This article originally appeared in Volume I, Issue II of StoryBoard Memphis Quarterly in March 2022.
The Memphis Quarantine Project started on March 13, 2020, when I, along with many others, officially started distancing from one another. I thought I needed something to keep me busy but still be safe. I assumed this would only be for a few weeks and asked a friend if I could photograph them from outside their home. This led to posting an open invitation on social media, and the project quickly grew to hundreds of people. I eventually reached over 1,200 people on the sign-up link before I had to put a freeze on it.
From March 13 through May 31, 2020, I photographed over 800 dwellings and 2,000 people with an average of 13 photoshoots a day, each lasting between 15 -30 minutes. Leah Keys, my partner, sorted and scheduled all 800 requests by zip code and surrounding cities in the greater Memphis area with daily efficiency routes, which made it possible to keep such a tight schedule. After the photos were taken, there was still editing and sorting to do. Generally 8 hours of shooting would be another 8 hours of editing. So even though the shooting stopped June 1, the editing continued every day until July.
The project was free for participants.

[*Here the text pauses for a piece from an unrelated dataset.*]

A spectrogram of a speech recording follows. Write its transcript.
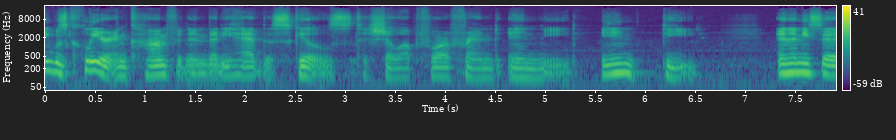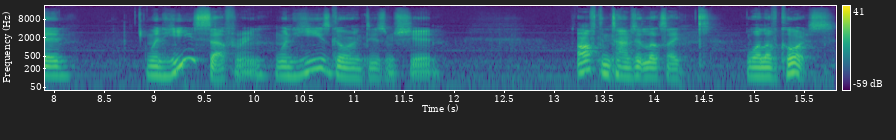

Each home, person, or family received a private web link with edited images that they could download at no charge. Although many people donated to the project, it was never advertised as a requirement in efforts to keep participation equitable.
Crosstown Arts presented the photographs from February 18 – April 10, 2022, at its galleries on the second floor of the Crosstown Concourse. One photograph from each shoot will be included in the book Memphis Quarantine.
Funding for StoryBoard to reprint a portion of this project made possible by the Tennessee Arts Commission’s COVID-19 Arts Resilience Grants.
Jamie Harmon is a Memphis-based photographer with decades of experience in documenting both found objects and human subjects through film and digital media. A visual anthropologist, Harmon’s photographs have been featured in the New York Times, CBS News, Bitter Southerner and Memphis Magazine. His latest project “Quarantine Memphis” offers an intimate, early record of life during the 2020 global pandemic through showcasing home-bound notable local figures and everyday Memphians. Through portraiture, the images document Memphis residents’ shared isolation anxieties and bonds renewed by survival, hope and solidarity. His other work includes an ongoing portable studio called “Amurica,” a renovated midcentury Airstream trailer lit with bright, whimsical props that help visitors come alive with color in the shutter. Grounded in an exploration of place from community to individual to object, Harmon’s work breathes in a sincere interest in capturing human emotion and character as story.